**Problem**
Leave out the pictures and repeat everything else in the records exactly.
Start of Records supplied
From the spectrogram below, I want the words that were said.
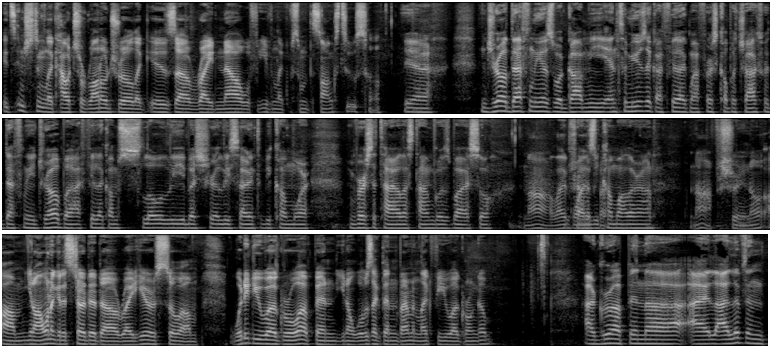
it's interesting like how Toronto drill like is uh, right now with even like with some of the songs too. So yeah. Drill definitely is what got me into music. I feel like my first couple tracks were definitely drill, but I feel like I'm slowly but surely starting to become more versatile as time goes by. So nah, I'm trying to become all around. Nah, for sure. You know, um, you know, I want to get it started uh, right here. So, um, where did you uh, grow up, and you know, what was like the environment like for you uh, growing up? I grew up in uh I I lived in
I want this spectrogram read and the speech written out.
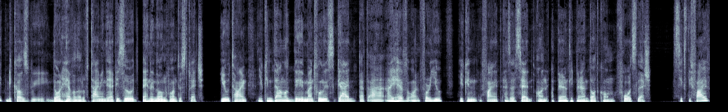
it because we don't have a lot of time in the episode and I don't want to stretch you time. You can download the mindfulness guide that I have on for you. You can find it, as I said, on apparentlyparent.com forward slash 65.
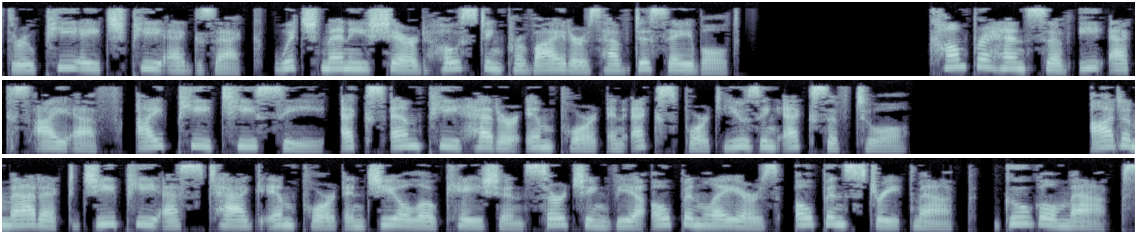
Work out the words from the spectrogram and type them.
through PHP exec which many shared hosting providers have disabled. Comprehensive EXIF, IPTC, XMP header import and export using EXIFTool, Automatic GPS tag import and geolocation searching via OpenLayers, OpenStreetMap, Google Maps.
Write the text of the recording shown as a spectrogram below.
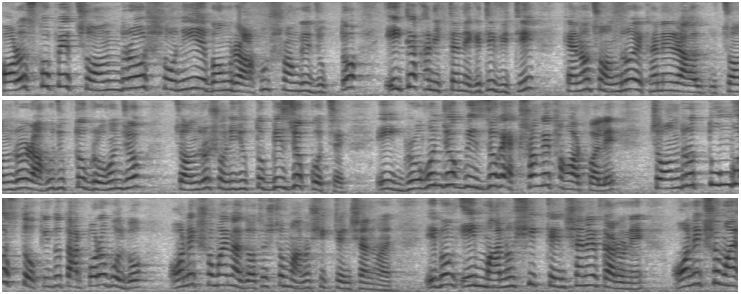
হরোস্কোপে চন্দ্র, শনি এবং রাহুর সঙ্গে যুক্ত, এইটা খানিকটা নেগেটিভিটি কেন? চন্দ্র এখানে চন্দ্র রাহুযুক্ত গ্রহণযোগ চন্দ্র শনিযুক্ত বীজযোগ করছে। এই গ্রহণযোগ বীজযোগ একসঙ্গে থাকার ফলে চন্দ্র তুঙ্গস্থ, কিন্তু তারপরও বলব, অনেক সময় না যথেষ্ট মানসিক টেনশন হয়। এবং এই মানসিক টেনশনের কারণে অনেক সময়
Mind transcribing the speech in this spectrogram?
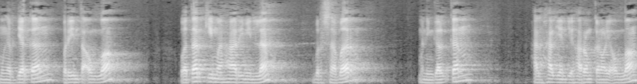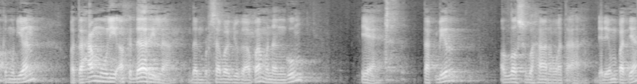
Mengerjakan perintah Allah wa tarki maharimillah. Bersabar meninggalkan hal-hal yang diharamkan oleh Allah, kemudian wa tahammuli dan bersabar juga apa? menanggung ya, takdir Allah Subhanahu wa taala. Jadi empat ya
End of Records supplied
**Solution to this task**
From the spectrogram below, I want the words that were said.
it's interesting like how Toronto drill like is uh, right now with even like with some of the songs too. So yeah. Drill definitely is what got me into music. I feel like my first couple tracks were definitely drill, but I feel like I'm slowly but surely starting to become more versatile as time goes by. So nah, I'm trying to become all around. Nah, for sure. You know, um, you know, I want to get it started uh, right here. So, um, where did you uh, grow up, and you know, what was like the environment like for you uh, growing up? I grew up in uh I I lived in
I want this spectrogram read and the speech written out.
it because we don't have a lot of time in the episode and I don't want to stretch you time. You can download the mindfulness guide that I have on for you. You can find it, as I said, on apparentlyparent.com forward slash 65.
Work out the words from the spectrogram and type them.
through PHP exec which many shared hosting providers have disabled. Comprehensive EXIF, IPTC, XMP header import and export using EXIFTool, Automatic GPS tag import and geolocation searching via OpenLayers, OpenStreetMap, Google Maps.
Write the text of the recording shown as a spectrogram below.
হরোস্কোপে চন্দ্র, শনি এবং রাহুর সঙ্গে যুক্ত, এইটা খানিকটা নেগেটিভিটি কেন? চন্দ্র এখানে চন্দ্র রাহুযুক্ত গ্রহণযোগ চন্দ্র শনিযুক্ত বীজযোগ করছে। এই গ্রহণযোগ বীজযোগ একসঙ্গে থাকার ফলে চন্দ্র তুঙ্গস্থ, কিন্তু তারপরও বলব, অনেক সময় না যথেষ্ট মানসিক টেনশন হয়। এবং এই মানসিক টেনশনের কারণে অনেক সময়
Mind transcribing the speech in this spectrogram?
Mengerjakan perintah Allah wa tarki maharimillah. Bersabar meninggalkan hal-hal yang diharamkan oleh Allah, kemudian wa tahammuli dan bersabar juga apa? menanggung ya, takdir Allah Subhanahu wa taala. Jadi empat ya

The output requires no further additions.